Editor’s Note: Lexie is a proud AmeriCorps VISTA alum with a master’s degree in Communications & New Media Marketing from Southern New Hampshire University. She currently works as the Volunteer & Community Engagement Coordinator for the Syracuse Northeast Community Center and NEHDA. We’ve asked her to write guest posts for us, taking a deeper look into the Northside, its businesses, organizations, and residents. All of her posts can be found under the “Syracuse Northeast Community Center” and the “NEHDA” categories.
Typically, I hear at least three different languages being spoken throughout my workday. I am constantly amazed by the number of cultures that are represented in our city, so I was thrilled to be invited into an English Language Learner (ELL) class at the White Branch Library.
As I waited in the hall outside of the library’s community room, I could hear students reciting different colors. “Brown,” “green,” and “blue” were met with responses of “very good” and “excellent!”
Once the morning class began to leave, I was welcomed into the classroom by Rozlynn and Chyloe—teachers with the Syracuse City School District.
Both women teach three ELL classes a day through the City’s Refugee Assistance Program, also known as “Bob’s School.” Their classes are broken into beginner, intermediate beginner, and advanced beginner—by the time students have made their way through the three levels, they will have developed basic English conversational skills.
“We went to Hospital Land on Monday, so that is what we will build today’s conversation around,” Rozlynn said as she readied the room for the next class. Hospital Land is a program offered through Crouse Hospital that lets groups spend the day in a clinical setting learning things like personal hygiene and medical protocol.
Once Rozlynn finished getting all of her supplies together, she let the next wave of students into the room. With much energy, she and Chyloe greeted students by name and asked about their neighbors and families. You would never guess that they had just finishing teaching a two-hour long English class only five minutes prior.
“Did you like Hospital Land?” Chyloe asked the class, which was met with a chorus of “yes!” from the students.
Field trips like the one to Hospital Land serve many different purposes for the ELL class. For starters, they offer talking points for the next lesson, but they also teach New Americans other life-skills that they need in order to thrive in Syracuse. On just their trip to Hospital Land, students learned about boarding a Centro bus, asking for a transfer, calling to schedule doctor appointments, reading the labels on prescription medicines, and much more.
Some of their other trips include: visiting Rite Aid and learning how to use the store’s tablets to communicate with the pharmacist; going to the Farmer’s Market and asking for prices and then paying with American currency; and going to the Fire Station, where everyone learns how to make a house safety plan and can sign up to have fire detectors installed in their homes.

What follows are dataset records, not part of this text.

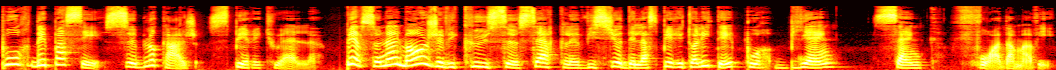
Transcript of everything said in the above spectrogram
pour dépasser ce blocage spirituel. Personnellement, j'ai vécu ce cercle vicieux de la spiritualité pour bien cinq fois dans ma vie.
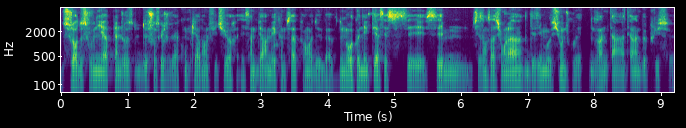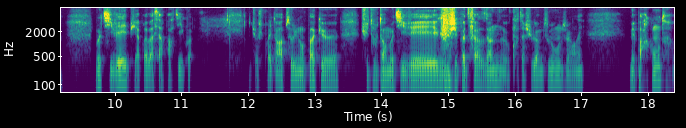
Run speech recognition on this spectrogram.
ce genre de souvenirs, plein de choses de choses que je veux accomplir dans le futur et ça me permet comme ça pour moi de, bah, de me reconnecter à ces ces ces, mmh, ces sensations-là, des émotions, du coup, être dans un état interne un peu plus, motivé et puis après, bah, c'est reparti quoi. Tu vois, je prétends absolument pas que je suis tout le temps motivé, que j'ai pas de phase down, au contraire, je suis comme tout le monde, j'en ai. Mais par contre,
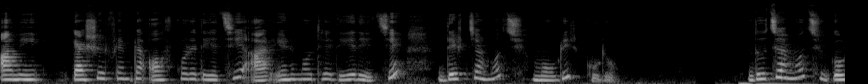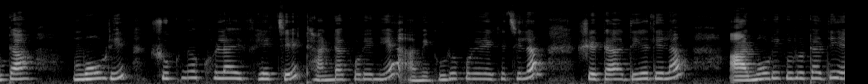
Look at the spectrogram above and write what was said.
আমি গ্যাসের ফ্লেমটা অফ করে দিয়েছি আর এর মধ্যে দিয়ে দিয়েছি দেড় চামচ মৌরির গুঁড়ো। দু চামচ গোটা মৌরি শুকনো খোলায় ভেজে ঠান্ডা করে নিয়ে আমি গুঁড়ো করে রেখেছিলাম, সেটা দিয়ে দিলাম। আর মৌরি গুঁড়োটা দিয়ে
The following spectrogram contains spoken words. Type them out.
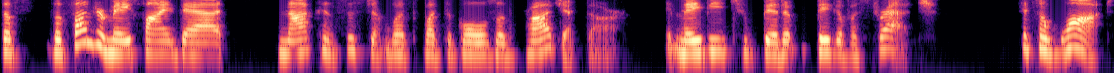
the, the funder may find that not consistent with what the goals of the project are. It may be too big, big of a stretch. It's a want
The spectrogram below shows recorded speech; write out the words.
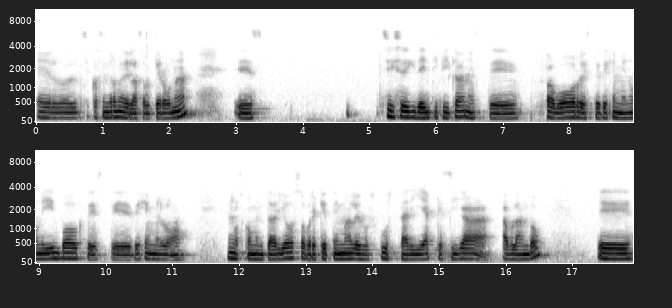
el psicosíndrome de la solterona. Es si se identifican este favor, este, déjenme en un inbox, este, déjenmelo en los comentarios sobre qué tema les gustaría que siga hablando. Eh,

These trips are an opportunity for New Americans to learn about their community with people they trust, but they also help the community to engage with refugees. These interactions lead to understanding, acceptance, and a level of comfort on both sides.
When the class meets after one of their field trips, they cover everything they learned while actively practicing English. First, Rozlynn and Chyloe ask students questions and guide them through the correct answers. Then the students take turns asking each other questions and offering answers. There is also time for writing their answers down, and spelling out words with letter tiles. All of these techniques get students reading, writing, and speaking—covering all aspects of the English language in an engaging way.
Throughout the class, I watched Rozlynn and Chyloe help students one-on-one and as a group. If they were both occupied and someone needed help, their volunteer Teacher’s Assistant, Lawrence, would step in. Lawrence is 78 years old and helps with the ELL classes every day. As a graduate of the classes himself, he knows the importance of learning English in order to navigate Syracuse.
“If you don’t know the language . . .” he trailed off while raising his hands. Lawrence explained that you cannot get things accomplished if you are unable to communicate.
Sitting in the class, it hit me how hard the refugees on the Northside have to work in order to participate in our community. As someone who took French in high school and Spanish in college, but now can only recognize a few words of each, I admired how much information all of the students remembered from their field trip and how hard they worked to speak a new language.
We are lucky to be part of a city that has so many vibrant cultures and people from different backgrounds; and with support like these ELL classes, New Americans are able to gain enough skills and confidence to actively engage with our community and share their unique traditions and perspectives.